A RESEARCH project to investigate the prevalence of stalking and harassment has been launched at University College Cork.
The Stalking and Harassment in Ireland Study is being undertaken through the Centre for Criminal Justice and Human Rights in conjunction with Stalking Ireland, which was founded by stalking victims Una Ring from Youghal and Eve McDowell from Sligo.
Ms Ring said she and Ms McDowell did a practice run of the survey that has been developed for the research: “We wanted to make sure it wouldn’t trigger someone.”
The survey is anonymous and participants must be over 18 (but their experiences of stalking and harassment can have occurred before they turned 18).
Ms Ring said the project aims to collate data such as demographics and backgrounds of victims of such crimes.
On February 4, Ms Ring’s stalker, 52-year-old James Steele from Rosscarbery, was jailed for five years after pleading guilty to harassment, criminal damage, and attempted trespass with the intent to commit rape at Ms Ring’s home in Youghal between February 14, 2020, and July 27, 2020.
Following the sentencing, Ms Ring, Ms McDowell and the Cork Sexual Violence Centre came together to launch a campaign seeking specific legislation for stalking. At present, stalking is prosecuted under the umbrella offence of harassment, which is part of the Non-Fatal Offences Against the Person Act 1997.
In recent months, legislation was brought before the Oireachtas by Fianna Fáil senator Lisa Chambers, after being drawn up with help of the two women, which would see stalking “characterised by repeated, unwanted behaviour that occurs as a result of fixation or obsession and causes alarm, distress or harm to the victim and to provide for related matters”.
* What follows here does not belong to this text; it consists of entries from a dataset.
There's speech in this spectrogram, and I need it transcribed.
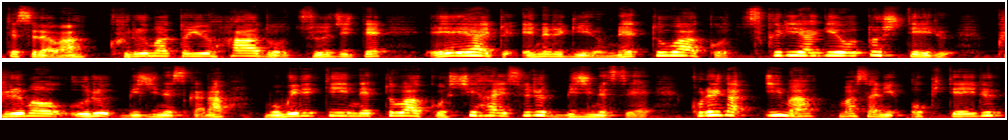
テスラは車というハードを通じて AI とエネルギーのネットワークを作り上げようとしている。車を売るビジネスからモビリティネットワークを支配するビジネスへ。これが今まさに起きている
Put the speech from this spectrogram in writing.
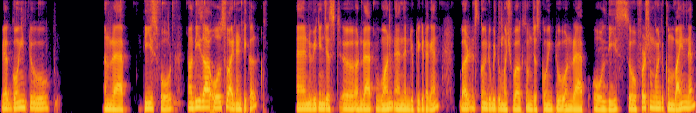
we are going to unwrap these four. Now these are also identical. And we can just uh, unwrap one and then duplicate again. But it's going to be too much work so i'm just going to unwrap all these. So first i'm going to combine them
During Ms Ring’s ordeal, disturbing letters were found on the windscreen of her car on two occasions, with one containing a threat that her harasser would rape her and her daughter unless she agreed to have sex with him. Following a surveillance operation, Steele was arrested in the early hours of July 27, 2020.
In her victim impact statement delivered at his sentencing hearing in February, Ms Ring said: “This was not an angry ex-husband or jilted ex-boyfriend. We were not even friends.
“He was just a man that I worked with and it makes no sense to me and I will never understand why he victimised me.